- Opening Delimiter -

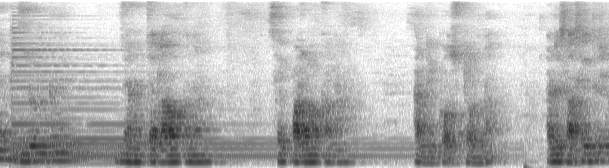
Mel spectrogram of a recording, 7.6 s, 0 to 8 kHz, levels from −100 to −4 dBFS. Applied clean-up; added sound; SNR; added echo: none; Guitar; 13 dB; reverberation time 0.7 s.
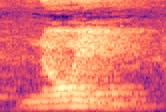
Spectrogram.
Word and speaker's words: gnawing: Okay, G N A W আছে, কিন্তু আমি G টো সাইলেন্ট থাকিব আৰু আমি কি বুলি কম? gnawing বুলি কম. আমি gnawing বুলি নকওঁ, ঠিক আছে? You will pronounce it as gnawing.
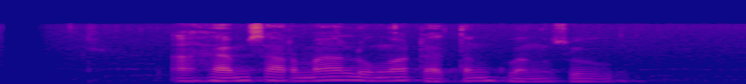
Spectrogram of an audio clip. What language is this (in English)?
Javanese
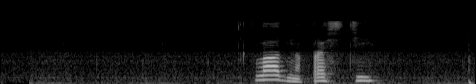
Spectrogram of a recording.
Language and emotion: Russian, sad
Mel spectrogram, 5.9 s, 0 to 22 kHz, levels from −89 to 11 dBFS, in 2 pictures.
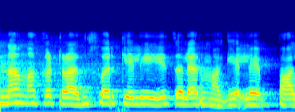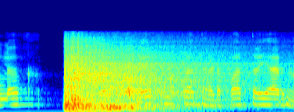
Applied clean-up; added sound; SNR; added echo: none; Explosion; -3 dB; none.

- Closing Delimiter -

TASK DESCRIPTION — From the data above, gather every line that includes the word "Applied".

SOLUTION —
Mel spectrogram of a recording, 7.6 s, 0 to 8 kHz, levels from −100 to −4 dBFS. Applied clean-up; added sound; SNR; added echo: none; Guitar; 13 dB; reverberation time 0.7 s.
Applied clean-up; added sound; SNR; added echo: none; Explosion; -3 dB; none.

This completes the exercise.